The Federal Circuit explained that, under the disclosure-dedication doctrine, “when a patent drafter discloses but declines to claim subject matter, … this action dedicates the unclaimed subject matter to the public.” The doctrine “bars application of the doctrine of equivalents,” and it applies when “the specification discloses unclaimed subject matter with such specificity that one of ordinary skill in the art could identify the subject matter that had been disclosed and not claimed.” Applying that standard, the Federal Circuit agreed with the district court that Eagle’s patents disclose, but do not claim, ethanol as an alternative to PG. “The specification repeatedly identifies—without qualification—ethanol as an alternative pharmaceutically acceptable fluid.” Thus, the Federal Circuit affirmed the district court’s ruling that the disclosure-dedication doctrine barred Eagle’s assertion of infringement under the doctrine of equivalents.
The Federal Circuit also rejected Eagle’s procedural challenge. Eagle asserted that factual disputes existed, thus foreclosing resolution at the pleadings stage. The Federal Circuit found no error in the district court’s decision to discount Eagle’s expert declaration and to focus instead on the patents themselves, which provide sufficient context to decide the issue.
Apple Inc. v. Fintiv, Inc., No. IPR2020-00019 (Mar. 20, 2020) (designated precedential on May 5, 2020). Order by Fink, joined by Horner and Pettigrew.

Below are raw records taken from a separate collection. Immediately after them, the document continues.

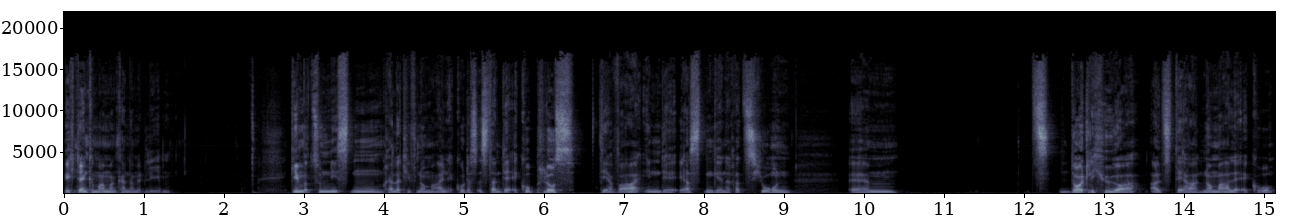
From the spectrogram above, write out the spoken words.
Ich denke mal, man kann damit leben. Gehen wir zum nächsten relativ normalen Echo. Das ist dann der Echo Plus. Der war in der ersten Generation ähm, deutlich höher als der normale Echo,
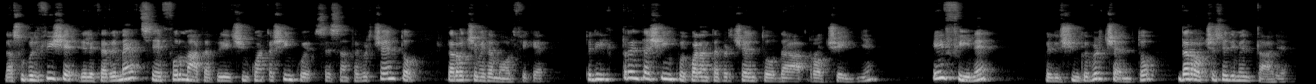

In an IPR proceeding, the Patent Trial and Appeal Board ordered the parties to submit supplemental briefing addressing whether the Board should deny institution under 35 U.S.C. § 314(a) because of an earlier trial date in a parallel district court litigation. As guidance, the Board outlined the factors that are relevant to that discretionary determination.
The Board explained that when a patent owner argues that institution should be denied due to an earlier trial date, “the Board’s decisions have balanced the following factors: 1. whether the court granted a stay or evidence exists that one may be granted if a proceeding is instituted; 2. proximity of the court’s trial date to the Board’s projected statutory deadline for a final written decision; 3. investment in the parallel proceeding by the court and the parties; 4. overlap between issues raised in the petition and in the parallel proceeding; 5. whether the petitioner and the defendant in the parallel proceeding are the same party; and 6. other circumstances that impact the Board’s exercise of discretion, including the merits.”
The Board’s Order described each of the factors, summarizing that “an early trial date should be weighed as part of a balanced assessment of all relevant circumstances of the case, including the merits.” In evaluating the factors, the Board “takes a holistic view of whether efficiency and integrity of the system are best served by denying or instituting review.”